Everything from the line with "Could you put" through the last line of the data below should be copied exactly, apart from the pictures.
::::
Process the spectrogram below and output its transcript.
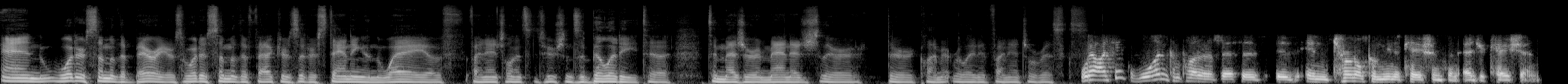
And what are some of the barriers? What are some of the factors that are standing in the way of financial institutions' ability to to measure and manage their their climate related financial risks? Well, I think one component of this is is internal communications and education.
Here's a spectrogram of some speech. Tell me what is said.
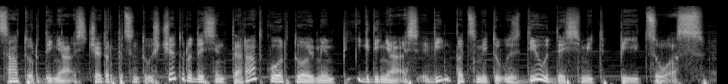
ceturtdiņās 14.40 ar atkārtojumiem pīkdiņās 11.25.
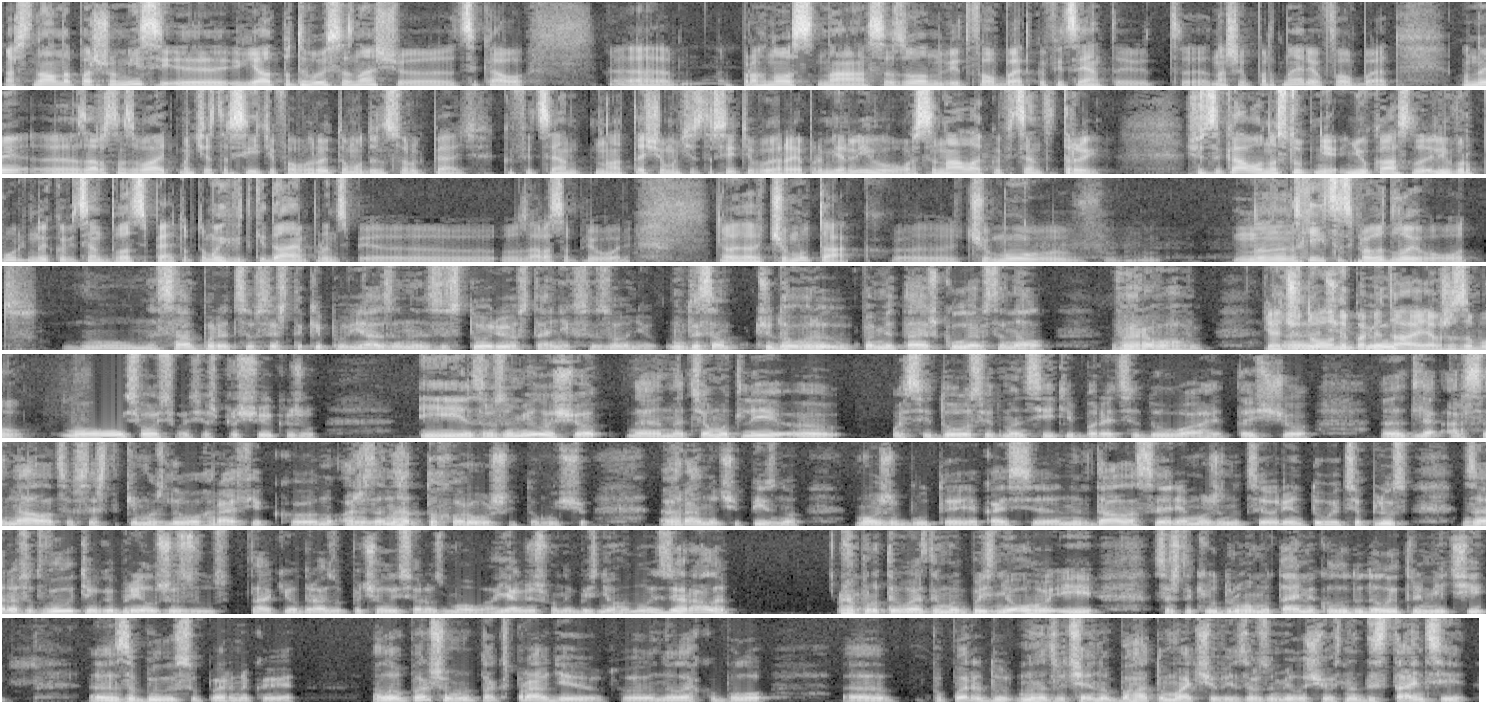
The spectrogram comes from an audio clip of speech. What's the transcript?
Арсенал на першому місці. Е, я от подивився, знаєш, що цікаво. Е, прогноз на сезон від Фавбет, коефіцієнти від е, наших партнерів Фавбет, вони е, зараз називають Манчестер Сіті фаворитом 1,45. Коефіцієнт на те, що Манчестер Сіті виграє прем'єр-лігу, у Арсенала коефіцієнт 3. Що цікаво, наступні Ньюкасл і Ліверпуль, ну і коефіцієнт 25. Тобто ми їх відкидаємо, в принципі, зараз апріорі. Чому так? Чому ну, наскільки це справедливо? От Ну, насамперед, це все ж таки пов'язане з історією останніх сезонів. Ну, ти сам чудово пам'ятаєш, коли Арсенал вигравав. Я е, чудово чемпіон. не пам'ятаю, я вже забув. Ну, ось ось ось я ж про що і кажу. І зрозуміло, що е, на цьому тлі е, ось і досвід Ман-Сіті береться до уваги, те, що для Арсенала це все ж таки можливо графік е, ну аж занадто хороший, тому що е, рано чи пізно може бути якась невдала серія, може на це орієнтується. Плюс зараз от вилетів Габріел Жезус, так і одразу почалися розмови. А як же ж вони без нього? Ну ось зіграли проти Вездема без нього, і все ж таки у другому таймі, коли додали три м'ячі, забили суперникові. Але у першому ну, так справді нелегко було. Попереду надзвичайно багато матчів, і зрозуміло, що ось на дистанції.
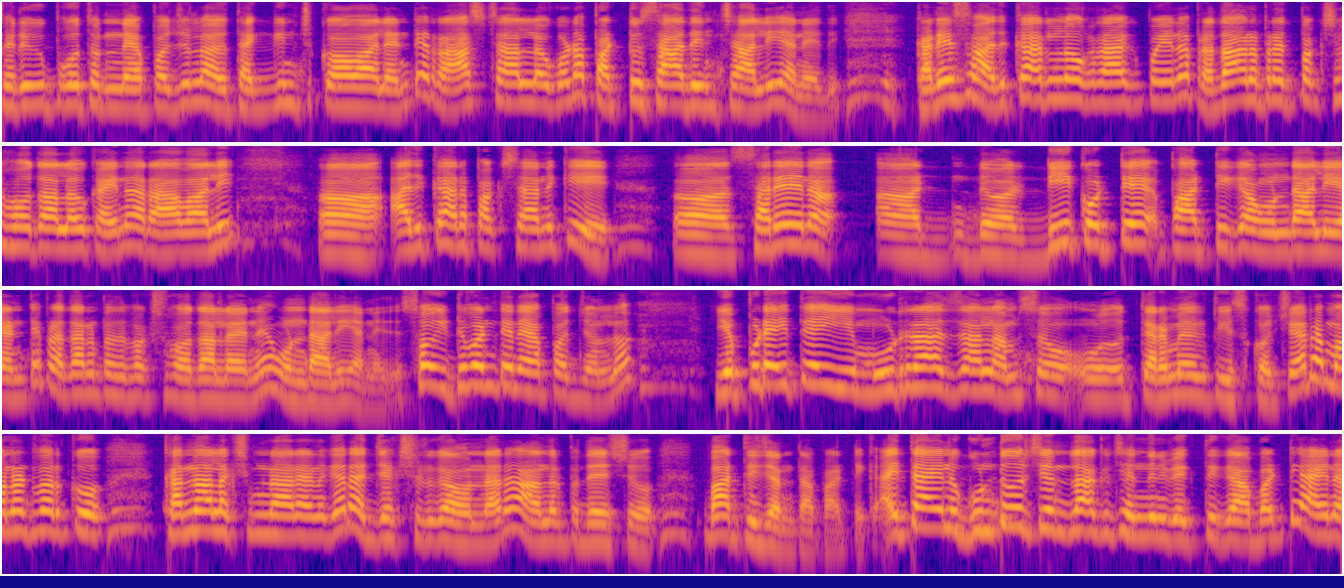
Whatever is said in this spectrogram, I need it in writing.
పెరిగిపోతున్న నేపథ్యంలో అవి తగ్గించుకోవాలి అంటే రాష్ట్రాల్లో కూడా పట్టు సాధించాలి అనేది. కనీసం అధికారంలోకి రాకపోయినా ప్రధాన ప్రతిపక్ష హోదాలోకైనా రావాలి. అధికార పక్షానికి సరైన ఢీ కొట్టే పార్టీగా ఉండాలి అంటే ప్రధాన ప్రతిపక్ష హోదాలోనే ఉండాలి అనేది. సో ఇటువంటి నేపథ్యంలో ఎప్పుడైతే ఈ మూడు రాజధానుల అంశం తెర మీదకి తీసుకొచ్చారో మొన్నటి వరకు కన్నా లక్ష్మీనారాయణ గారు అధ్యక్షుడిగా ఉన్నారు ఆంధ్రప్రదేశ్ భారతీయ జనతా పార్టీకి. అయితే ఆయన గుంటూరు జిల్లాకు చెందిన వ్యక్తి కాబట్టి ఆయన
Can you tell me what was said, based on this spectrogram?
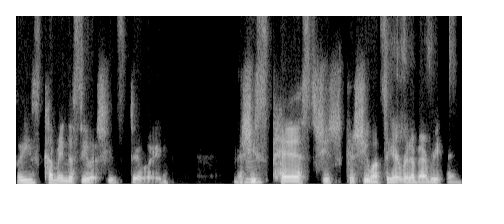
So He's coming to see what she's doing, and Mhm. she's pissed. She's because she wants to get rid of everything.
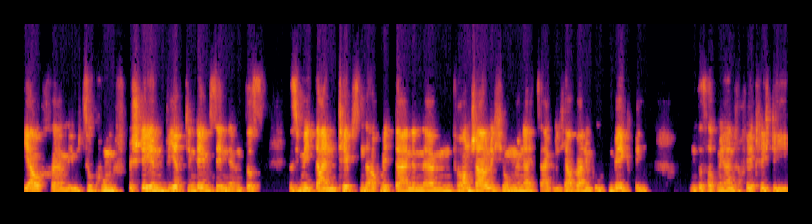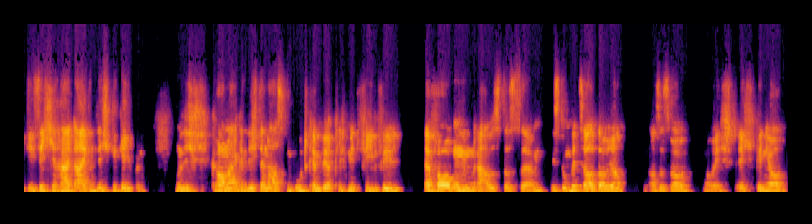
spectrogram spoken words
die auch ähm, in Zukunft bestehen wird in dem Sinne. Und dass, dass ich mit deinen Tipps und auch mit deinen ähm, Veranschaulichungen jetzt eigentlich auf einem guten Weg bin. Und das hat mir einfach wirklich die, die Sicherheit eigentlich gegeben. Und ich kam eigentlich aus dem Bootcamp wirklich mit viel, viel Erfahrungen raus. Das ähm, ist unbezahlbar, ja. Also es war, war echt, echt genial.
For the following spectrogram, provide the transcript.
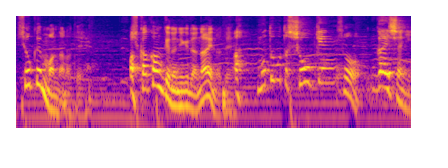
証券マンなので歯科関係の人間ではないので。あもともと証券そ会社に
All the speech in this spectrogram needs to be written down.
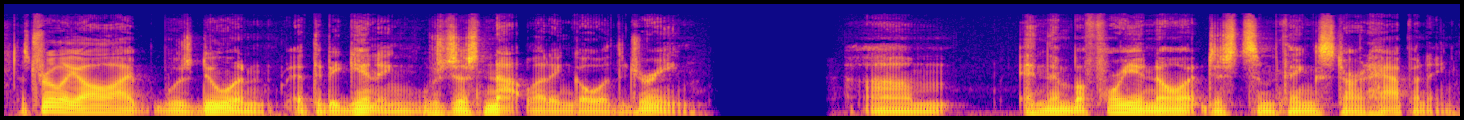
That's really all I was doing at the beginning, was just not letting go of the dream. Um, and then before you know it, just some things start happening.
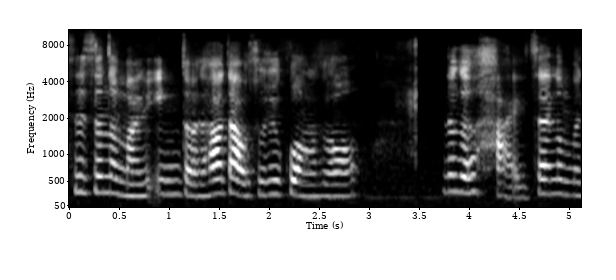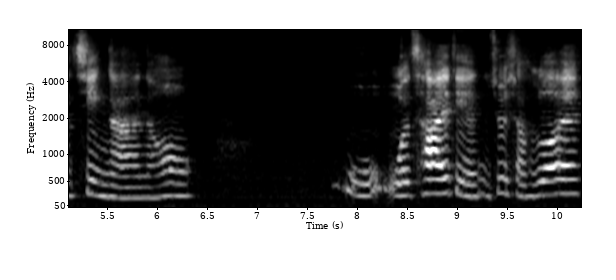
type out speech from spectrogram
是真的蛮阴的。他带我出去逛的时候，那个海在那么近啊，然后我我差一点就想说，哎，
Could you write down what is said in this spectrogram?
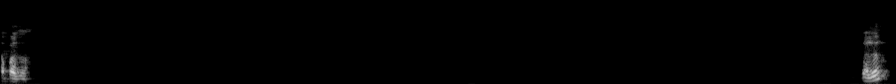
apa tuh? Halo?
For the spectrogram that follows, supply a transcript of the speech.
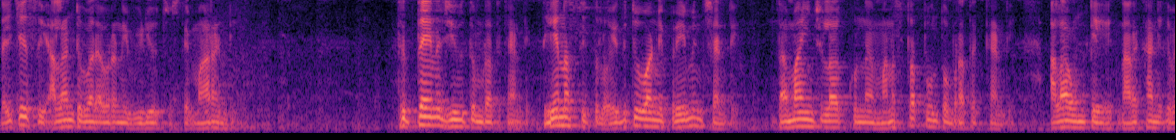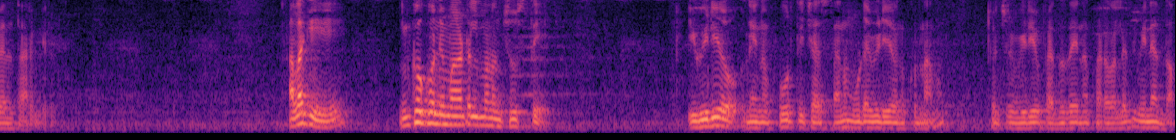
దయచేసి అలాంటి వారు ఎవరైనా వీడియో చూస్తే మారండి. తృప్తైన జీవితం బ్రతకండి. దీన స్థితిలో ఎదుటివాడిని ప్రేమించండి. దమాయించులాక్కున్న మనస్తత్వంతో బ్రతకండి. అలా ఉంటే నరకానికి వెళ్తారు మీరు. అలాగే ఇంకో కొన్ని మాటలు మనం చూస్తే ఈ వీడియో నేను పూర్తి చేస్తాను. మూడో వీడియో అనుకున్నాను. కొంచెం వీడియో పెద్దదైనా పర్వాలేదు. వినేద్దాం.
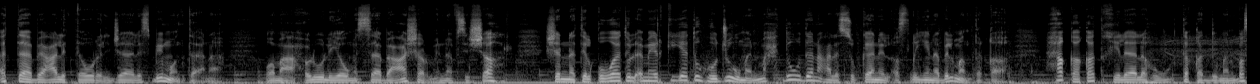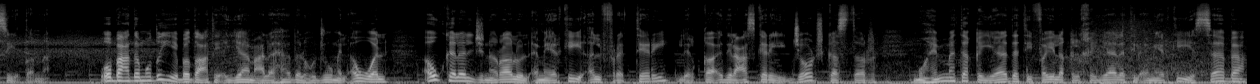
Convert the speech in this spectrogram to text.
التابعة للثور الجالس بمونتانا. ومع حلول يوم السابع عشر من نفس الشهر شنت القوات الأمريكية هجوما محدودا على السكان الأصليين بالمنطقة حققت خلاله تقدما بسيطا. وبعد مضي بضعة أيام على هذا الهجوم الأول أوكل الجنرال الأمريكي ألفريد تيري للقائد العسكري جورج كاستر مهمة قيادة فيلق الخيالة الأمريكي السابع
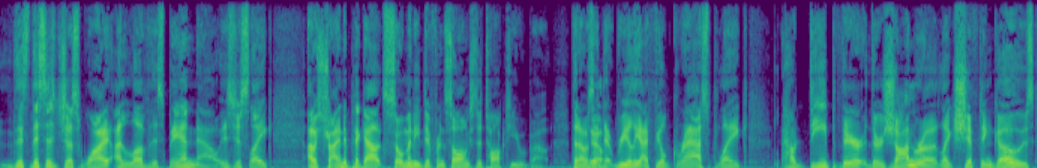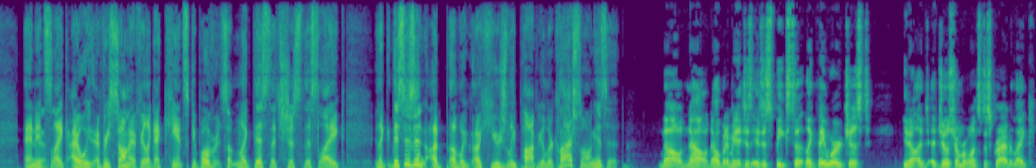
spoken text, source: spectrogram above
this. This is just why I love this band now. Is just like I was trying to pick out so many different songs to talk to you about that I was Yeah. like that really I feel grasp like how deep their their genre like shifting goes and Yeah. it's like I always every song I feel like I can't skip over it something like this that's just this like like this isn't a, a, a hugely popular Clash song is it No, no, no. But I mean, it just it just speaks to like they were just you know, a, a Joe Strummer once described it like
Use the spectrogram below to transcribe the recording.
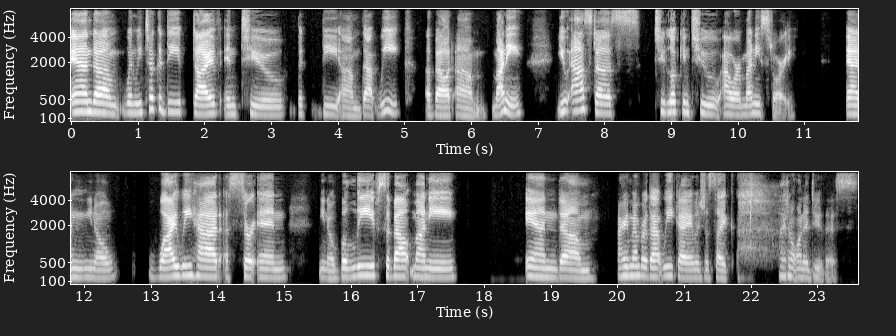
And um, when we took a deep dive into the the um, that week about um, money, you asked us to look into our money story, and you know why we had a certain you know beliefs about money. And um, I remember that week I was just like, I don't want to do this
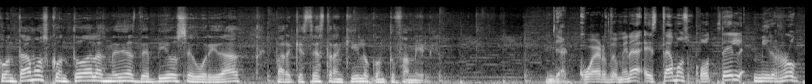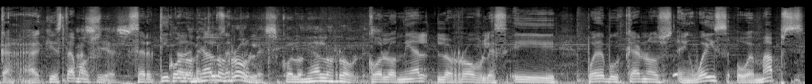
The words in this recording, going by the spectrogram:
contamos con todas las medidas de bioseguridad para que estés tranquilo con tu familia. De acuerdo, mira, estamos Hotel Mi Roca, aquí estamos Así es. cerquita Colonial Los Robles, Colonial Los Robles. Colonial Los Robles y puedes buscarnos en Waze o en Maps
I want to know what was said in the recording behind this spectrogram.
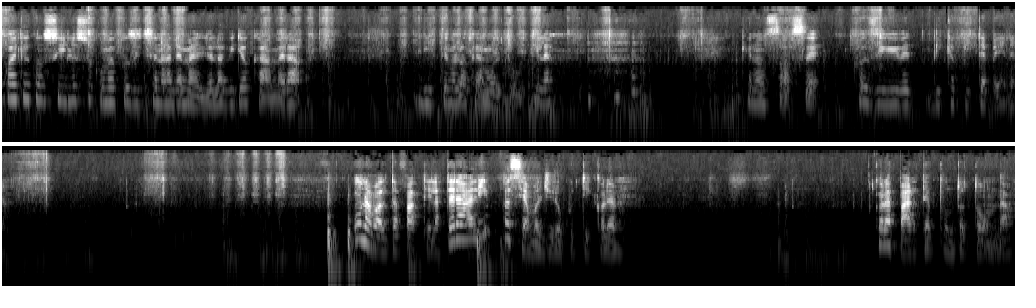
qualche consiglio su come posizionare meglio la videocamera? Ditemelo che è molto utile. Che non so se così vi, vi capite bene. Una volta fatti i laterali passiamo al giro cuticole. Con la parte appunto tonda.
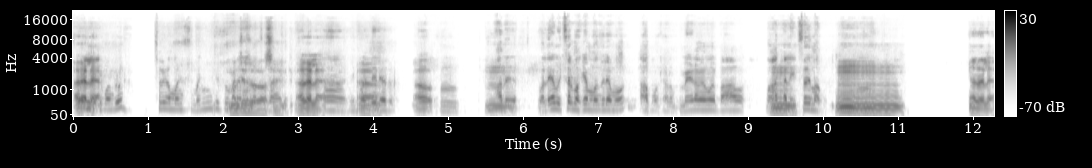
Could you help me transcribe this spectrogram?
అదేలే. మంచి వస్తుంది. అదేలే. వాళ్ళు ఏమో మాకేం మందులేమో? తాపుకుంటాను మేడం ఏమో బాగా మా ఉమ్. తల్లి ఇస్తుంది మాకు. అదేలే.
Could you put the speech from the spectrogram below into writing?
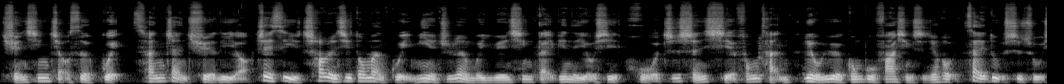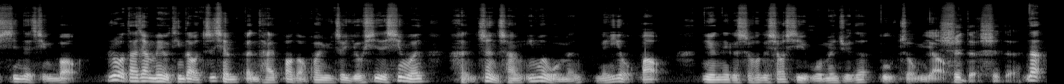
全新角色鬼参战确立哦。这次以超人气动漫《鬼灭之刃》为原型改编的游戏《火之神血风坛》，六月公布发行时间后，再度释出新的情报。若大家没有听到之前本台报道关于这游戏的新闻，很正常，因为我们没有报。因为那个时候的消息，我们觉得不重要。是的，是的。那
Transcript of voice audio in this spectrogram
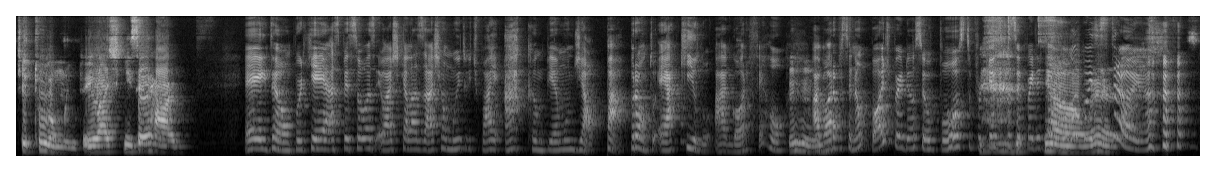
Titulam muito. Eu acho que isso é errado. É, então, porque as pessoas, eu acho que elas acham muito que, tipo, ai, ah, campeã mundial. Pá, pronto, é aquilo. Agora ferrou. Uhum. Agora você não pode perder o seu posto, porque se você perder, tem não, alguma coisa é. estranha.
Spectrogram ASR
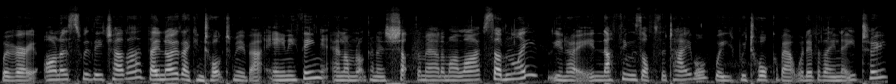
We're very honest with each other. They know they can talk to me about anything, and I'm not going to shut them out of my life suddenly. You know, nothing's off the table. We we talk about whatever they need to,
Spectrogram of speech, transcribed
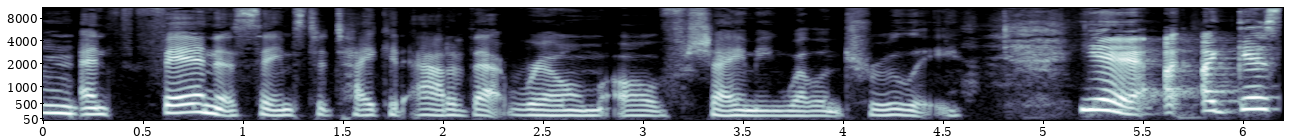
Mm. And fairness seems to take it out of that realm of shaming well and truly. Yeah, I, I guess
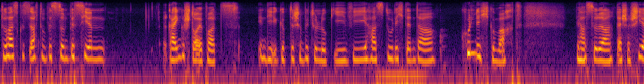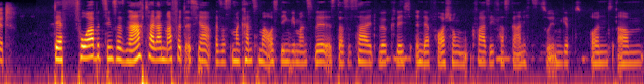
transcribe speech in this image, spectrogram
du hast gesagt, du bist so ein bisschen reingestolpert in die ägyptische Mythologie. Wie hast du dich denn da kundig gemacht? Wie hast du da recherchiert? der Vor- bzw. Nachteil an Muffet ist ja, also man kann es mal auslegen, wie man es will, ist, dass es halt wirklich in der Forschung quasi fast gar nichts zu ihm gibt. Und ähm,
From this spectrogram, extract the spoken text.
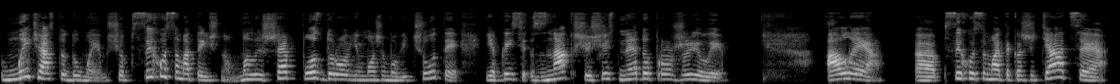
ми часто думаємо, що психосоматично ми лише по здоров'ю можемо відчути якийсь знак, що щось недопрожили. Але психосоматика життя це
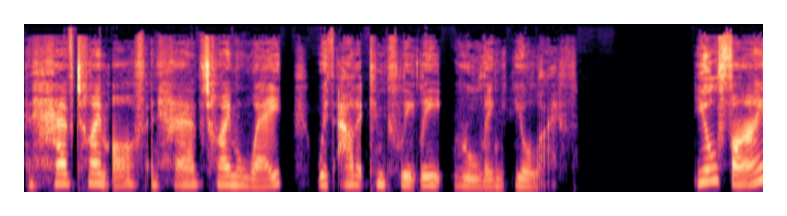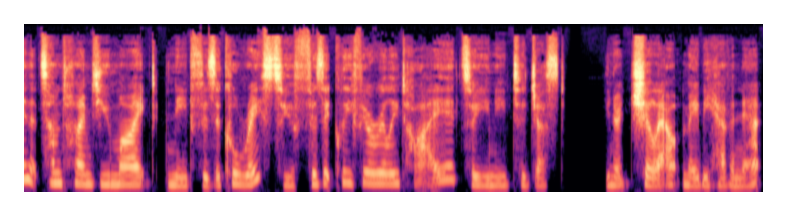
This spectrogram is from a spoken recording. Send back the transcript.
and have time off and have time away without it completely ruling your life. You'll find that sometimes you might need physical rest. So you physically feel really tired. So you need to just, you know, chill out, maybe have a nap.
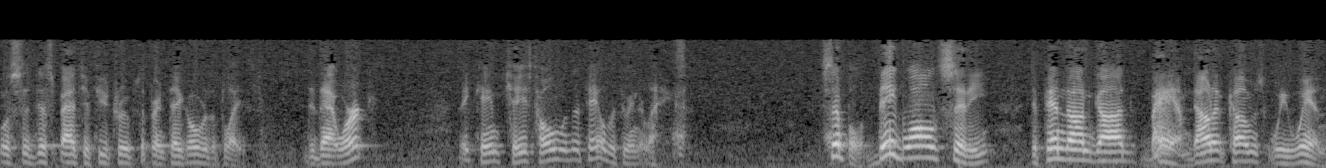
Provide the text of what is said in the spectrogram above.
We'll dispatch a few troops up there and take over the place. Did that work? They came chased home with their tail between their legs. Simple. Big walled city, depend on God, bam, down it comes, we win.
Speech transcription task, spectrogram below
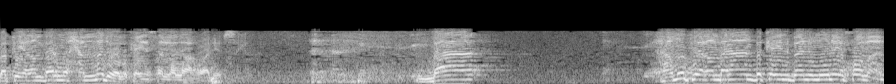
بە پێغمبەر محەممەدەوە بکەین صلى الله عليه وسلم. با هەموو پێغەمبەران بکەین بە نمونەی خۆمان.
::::
• _EXERCISE RESULT_:
Could you put the speech from the spectrogram below into writing?
全新角色鬼参战确立哦。这次以超人气动漫《鬼灭之刃》为原型改编的游戏《火之神血风坛》，六月公布发行时间后，再度释出新的情报。若大家没有听到之前本台报道关于这游戏的新闻，很正常，因为我们没有报。因为那个时候的消息，我们觉得不重要。是的，是的。那
Transcript of voice audio in this spectrogram
Titulam muito. Eu acho que isso é errado. É, então, porque as pessoas, eu acho que elas acham muito que, tipo, ai, ah, campeã mundial. Pá, pronto, é aquilo. Agora ferrou. Uhum. Agora você não pode perder o seu posto, porque se você perder, tem não, alguma coisa é. estranha.
Spectrogram ASR
We're very honest with each other. They know they can talk to me about anything, and I'm not going to shut them out of my life suddenly. You know, nothing's off the table. We we talk about whatever they need to,
Spectrogram of speech, transcribed
Mm. And fairness seems to take it out of that realm of shaming well and truly. Yeah, I, I guess
transcribe speech in this image, spectrogram
du hast gesagt, du bist so ein bisschen reingestolpert in die ägyptische Mythologie. Wie hast du dich denn da kundig gemacht? Wie hast du da recherchiert? der Vor- bzw. Nachteil an Muffet ist ja, also man kann es mal auslegen, wie man es will, ist, dass es halt wirklich in der Forschung quasi fast gar nichts zu ihm gibt. Und ähm,
From this spectrogram, extract the spoken text.
ми часто думаємо, що психосоматично ми лише по здоров'ю можемо відчути якийсь знак, що щось недопрожили. Але психосоматика життя це
This spectrogram is from a spoken recording. Send back the transcript.
and have time off and have time away without it completely ruling your life. You'll find that sometimes you might need physical rest. So you physically feel really tired. So you need to just, you know, chill out, maybe have a nap.
Provide the text of what is said in the spectrogram above.
We'll dispatch a few troops up there and take over the place. Did that work? They came chased home with their tail between their legs. Simple. Big walled city, depend on God, bam, down it comes, we win.
Speech transcription task, spectrogram below
بە پێغمبەر محەممەدەوە بکەین صلى الله عليه وسلم. با هەموو پێغەمبەران بکەین بە نمونەی خۆمان.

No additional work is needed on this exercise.